── EXTRACTED ENTRIES ──
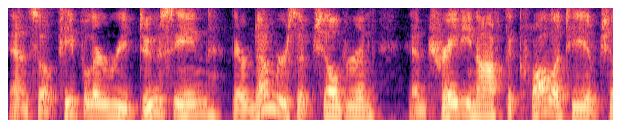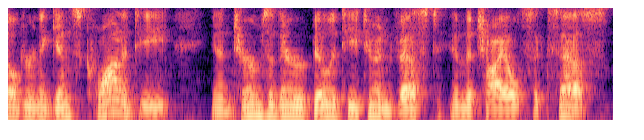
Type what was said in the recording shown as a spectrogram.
And so people are reducing their numbers of children and trading off the quality of children against quantity in terms of their ability to invest in the child's success.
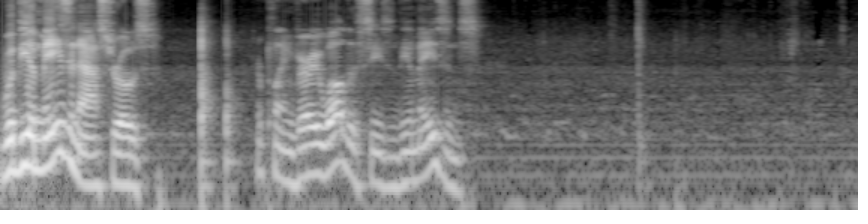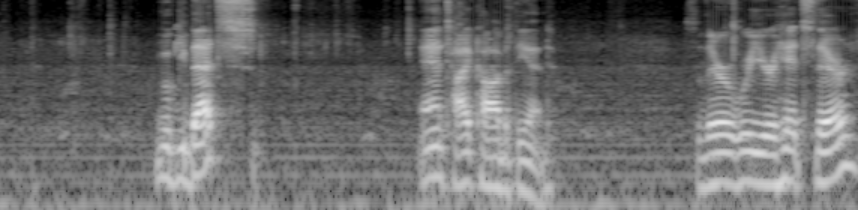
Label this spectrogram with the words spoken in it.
With the amazing Astros. They're playing very well this season. The Amazons. Mookie Betts. And Ty Cobb at the end. So there were your hits there.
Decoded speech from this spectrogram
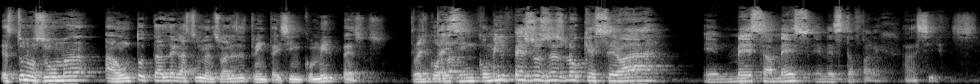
Esto nos suma a un total de gastos mensuales de 35 mil pesos. 35 mil pesos es lo que se va en mes a mes en esta pareja. Así es.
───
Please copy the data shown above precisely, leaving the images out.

Type what was said in the recording shown as a spectrogram.
And so people are reducing their numbers of children and trading off the quality of children against quantity in terms of their ability to invest in the child's success.
Label this spectrogram with the words spoken in it.
With the amazing Astros. They're playing very well this season. The Amazons. Mookie Betts. And Ty Cobb at the end. So there were your hits there.
Decoded speech from this spectrogram
Esto nos suma a un total de gastos mensuales de 35 mil pesos. 35 mil pesos es lo que se va en mes a mes en esta pareja. Así es.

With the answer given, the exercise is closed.